1 Statement of Facts

Your narrative should begin with a statement of facts, and if you're writing a formal pleading, the statement of facts should include numbered paragraphs -- one numbered paragraph for each substantive fact. Begin by introducing the parties and explaining their roles. For example, "Ms. Smith is a public school teacher who was fired by Mr. Cooley on November 7, 2012." The statement of facts introduces your reader to the players in your case as well as relevant locations so that the narrative section will be easier to understand.

2 Consider the Law

Your narrative should be written with an eye toward your legal arguments. For example, it might seem unfair that a person was fired for smoking, but this is not a form of discrimination and so is irrelevant. Instead, only incorporate the facts that are relevant to your legal argument. Otherwise, your reader can end up confused and your narrative can be needlessly long. At the same time, the narrative should tell the reader why the material is important or germane to the case, preparing him to better understand the testimony and arguments he will hear as the case proceeds.

3 Tell a Compelling Story

While your narrative should be heavily peppered with facts, it should flow logically from one point to the next by providing dates and context. For example, if a person was fired in a situation that might seem threatening -- such as in an abandoned warehouse -- mention this. Your narrative should evoke an emotional reaction without relying on emotional arguments. Your side should clearly come across as the "good guy," and the other side's behavior should seem legally unjustified.

4 Avoid Opinion and Emotion

Your legal narrative should be airtight, consisting only of facts that you can easily document. It is not the place to insert inflammatory language, opinion or emotion. For example, rather than saying, "Mr. Cooley callously and maliciously fired Ms. Smith due to his own sexism," say, "Mr. Cooley explicitly told Ms. Smith he was firing her because of her sex." You don't know the opinions or biases of the person who will be reading your narrative, so relying on conjecture can be a risky strategy. Instead, stick to the facts of the case, and only the facts relevant to your legal argument.

Van Thompson is an attorney and writer.
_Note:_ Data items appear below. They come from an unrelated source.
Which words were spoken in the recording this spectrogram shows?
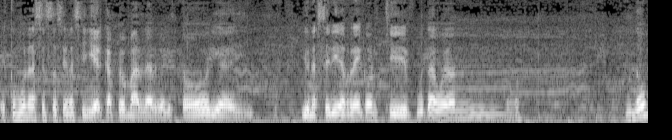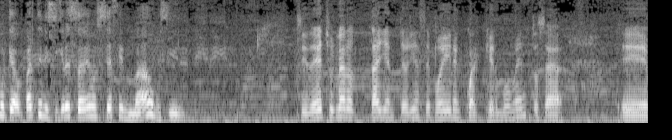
Es como una sensación así, el campeón más largo de la historia y, y una serie de récords que, puta, weón. No, No, porque aparte ni siquiera sabemos si ha firmado. Pues, si, Sí, de hecho, claro, Taya en teoría se puede ir en cualquier momento. O sea, eh,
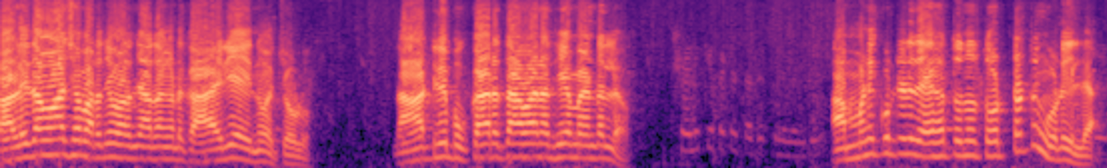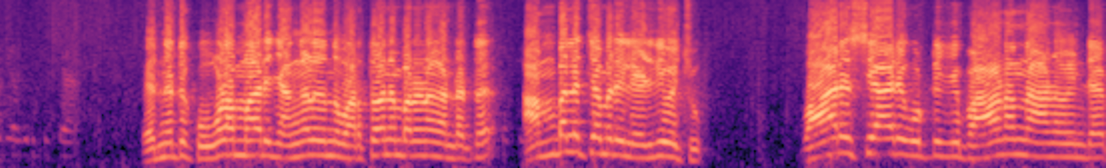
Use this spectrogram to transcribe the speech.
കളിതമാശ പറഞ്ഞു പറഞ്ഞ അതങ്ങോട്ട് കാര്യമായിരുന്നു വെച്ചോളൂ. നാട്ടിൽ പുക്കാരത്താവാൻ അധികം വേണ്ടല്ലോ. അമ്മണിക്കുട്ടിയുടെ ദേഹത്തൊന്നും തൊട്ടിട്ടും കൂടിയില്ല. എന്നിട്ട് കൂളന്മാര് ഞങ്ങൾ നിന്ന് വർത്തമാനം പറയണ കണ്ടിട്ട് അമ്പലച്ചമരിൽ എഴുതി വെച്ചു. വാരസ്യാര് കുട്ടിക്ക് പാണെന്നാണ് എന്റെ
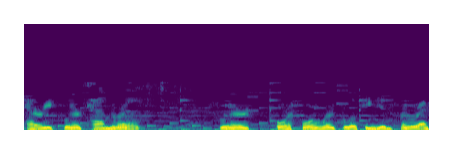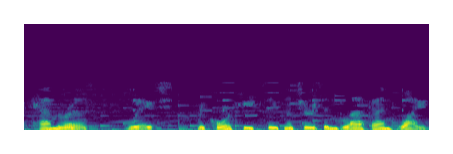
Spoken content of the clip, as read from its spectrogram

A former martial arts instructor, he holds bachelor's degrees in music and computer science from Westchester University, and a juris doctor from Georgia State University. He is the recipient of numerous writing awards, including a 2009 CALI Legal Writing Award.